Area Nursing Homes

Statement from Bethesda Home:

“The growing concern related to COVID-19 has made everyone concerned with what is happening in the long-term care communities. Our mission at Bethesda is to seek to be a community formed by the spirit of Jesus Christ to fulfill the lives of adults with special needs in a place that is home. And despite COVID-19, we are maintaining our mission.

“Starting last Wednesday, Bethesda Home began the process of routing all families/visitors/vendors through our main entrance. Everyone that entered the building was required to sign in. By Friday we had limited all access to Bethesda except for spouses of residents and vendors providing services. Starting on Saturday, Bethesda Home had restricted ALL visitors and had cancelled all communal dining as well as group activities. If residents desire to come out to the main dining room for their meals we are making sure that they remain at least 6 feet apart from any other resident.

“Every staff member and vendor that comes through the doors of Bethesda is screened for respiratory symptoms, international travel in the last 14 days, close contact with a person that has suspected or confirmed COVID-19 as well as having their temperature taken. This has been in effect since Friday.

“Bethesda Home is committed to providing great care to our residents and meeting their needs 100 percent of the time. Although life is not as social as it once was, we are still engaging every resident throughout the day with calls to their loved ones, 1:1 activities, exercising and eating balanced and nutritious meals. Residents have been very understanding of the changes that have taken place and although they are ready to get back to life as we once knew it, they are all smiling and doing well.

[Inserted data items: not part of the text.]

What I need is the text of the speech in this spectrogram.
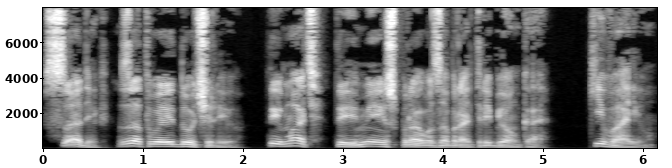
Садик, за твоей дочерью. Ты мать, ты имеешь право забрать ребенка. Киваю.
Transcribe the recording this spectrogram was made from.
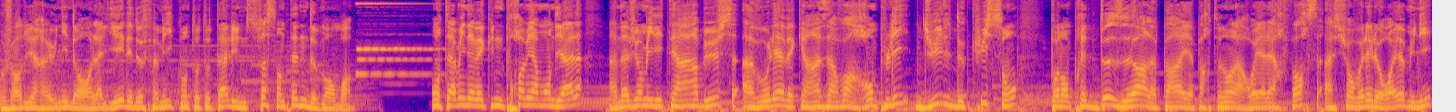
Aujourd'hui réunis dans l'Allier, les deux familles comptent au total une soixantaine de membres. On termine avec une première mondiale. Un avion militaire Airbus a volé avec un réservoir rempli d'huile de cuisson. Pendant près de deux heures, l'appareil appartenant à la Royal Air Force a survolé le Royaume-Uni,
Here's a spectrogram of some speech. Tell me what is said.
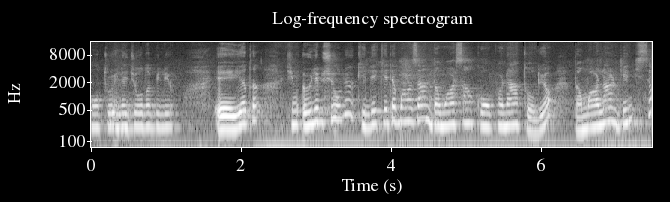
kontrol ilacı olabiliyor. Ee, ya da şimdi öyle bir şey oluyor ki lekede bazen damarsal komponent oluyor. Damarlar genişse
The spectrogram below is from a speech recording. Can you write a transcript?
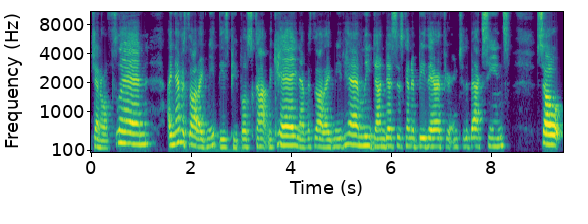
General Flynn, I never thought I'd meet these people. Scott McKay, never thought I'd meet him. Lee Dundas is going to be there if you're into the vaccines. So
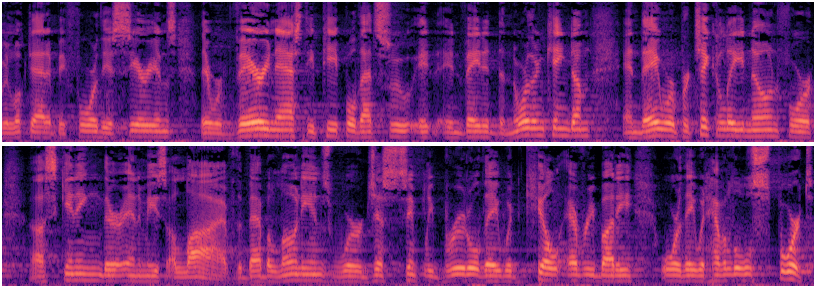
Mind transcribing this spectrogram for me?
We looked at it before. The Assyrians, they were very nasty people. That's who invaded the northern kingdom, and they were particularly known for uh, skinning their enemies alive. The Babylonians were just simply brutal. They would kill everybody, or they would have a little sport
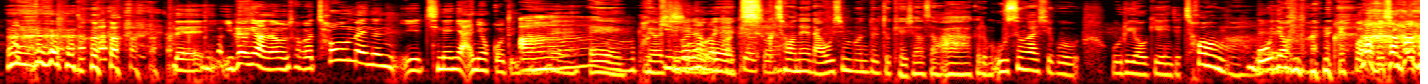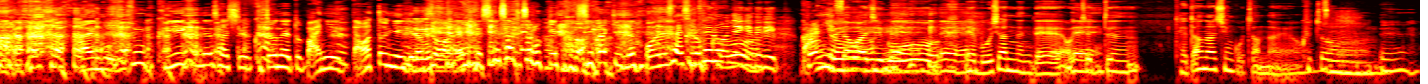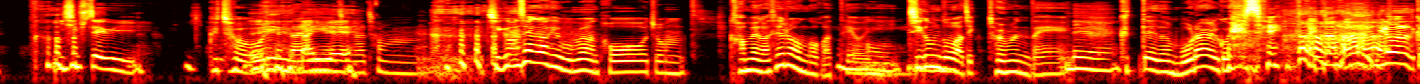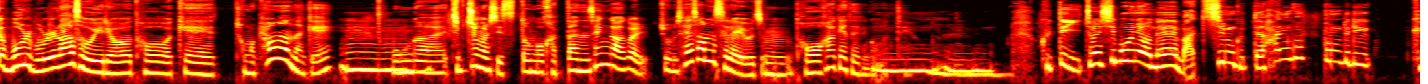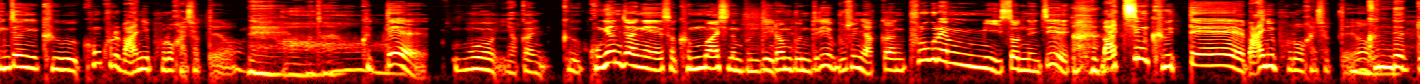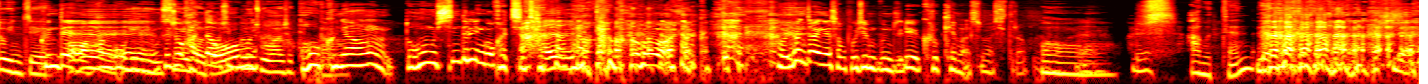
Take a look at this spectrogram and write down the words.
네, 이병희 아나운서가 처음에는 이 진행이 아니었거든요. 아, 네. 네. 바뀌고 한번 네. 바뀌어서 그 전에 나오신 분들도 계셔서 아, 그럼 우승하시고 우리 여기에 이제 처음 아, 5년 만에 와주신 겁니다. 아니 뭐 우승 그 얘기는 사실 그 전에도 많이 나왔던 얘기라서 네. 새삼스럽게 다시 하기는 오늘 사실 그렇고. 새로운 얘기들이 많이. 있어가지고. 모셨는데 어쨌든. 대단하신 거잖아요. 그죠. 음. 네. 20세의 그쵸. 네. 어린 나이에, 나이에 제가 참 지금 생각해 보면 더 좀 감회가 새로운 것 같아요. 음. 어. 지금도 아직 젊은데 네. 그때는 뭘 알고 했지? 이런 그러니까 뭘 몰라서 오히려 더 이렇게 정말 편안하게 음. 뭔가 집중할 수 있었던 것 같다는 생각을 좀 새삼스레 요즘 더 하게 되는 것 같아요. 음. 그때 2015년에 마침 그때 한국 분들이 굉장히 그 콩쿠르를 많이 보러 가셨대요. 네, 아, 맞아요. 그때 뭐 약간 그 공연장에서 근무하시는 분들 이런 분들이 무슨 약간 프로그램이 있었는지 마침 그때 많이 보러 가셨대요. 음, 근데 또 이제 근데 어, 한국인이 예, 그래서 갔다 오신 분이 좋아하셨겠다. 어 그냥 너무 신들린 것 같이 잘 했다고 그때 어, 현장에서 보신 분들이 그렇게 말씀하시더라고요. 어. 네. 네. 아무튼 네. 네.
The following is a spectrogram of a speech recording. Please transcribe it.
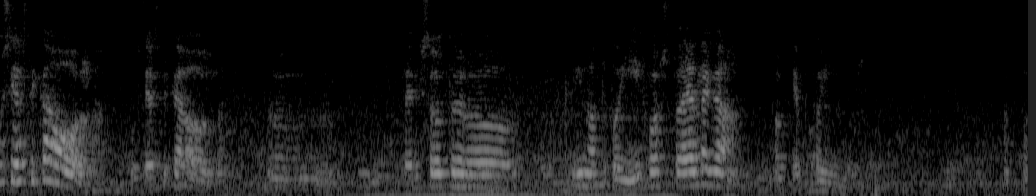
Ουσιαστικά όλα. Ουσιαστικά όλα. περισσότερο είναι από το ύφος, θα έλεγα, όχι από το ύφο. Αυτό.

“Bethesda Home has been and will continue to follow the recommendations of the CDC and KDHE on prevention steps, including following strict hand-washing procedures, and in many circumstances, wearing gowns and gloves when interacting with residents who are sick. In addition, our community is in close contact with the local and state health department and are following their guidance. We are posting signs on our entryway doors to notify visitors of the symptoms of COVID-19 with the notice that all visitors are restricted at this time.

“For additional information, please visit the CDC’s coronavirus disease information page at https://www.cdc.gov/coronavirus/2019-ncov/.”

Statement from Parkside:

“Under the recommendation of the CDC and KDHE we are restricting visitation at Parkside in both health care and assisted living at this time. COVID-19 is extremely dangerous for older adults and many populations outside of the elderly do not show any symptoms but are able to transmit the virus to others.

“Staff, medical providers, vendors and Hospice staff are permitted to enter after completing a health screening questionnaire and are approved for entry. Medical appointments that are for routine visits will not occur. We are monitoring the health of our residents daily and will report any changes in status to a resident’s primary care physician.

“CMS has issued guidelines that prevent us from holding group activities and group dining, unless we are able to maintain a distance of six feet between residents. We are creating activity packets for residents to do in their rooms and we provide small group activities as long as the residents can maintain a distance of six feet apart. Some residents are choosing to eat in their room at this time.

“We are encouraging family members to Facetime or Skype with residents; Parkside staff can help to set this up. We are encouraging cards and letters as well.

“Our goal is to provide a healthy and safe environment for our residents and staff. Prayers of support are welcome during this trying time.”

The Free Press will continue to keep you updated as things change day to day. All of the organizations have been amazing to work with and cooperative. If any are not included in this article, it has been because they have been in training or meeting with other agencies at the time of publishing and unable to collaborate. All of the organizations have pulled together to collaborate and team up.

It truly has been a beautiful time of humanity helping each other out. Please continue to check out the websites mentioned above as well as our own website as things as changing daily.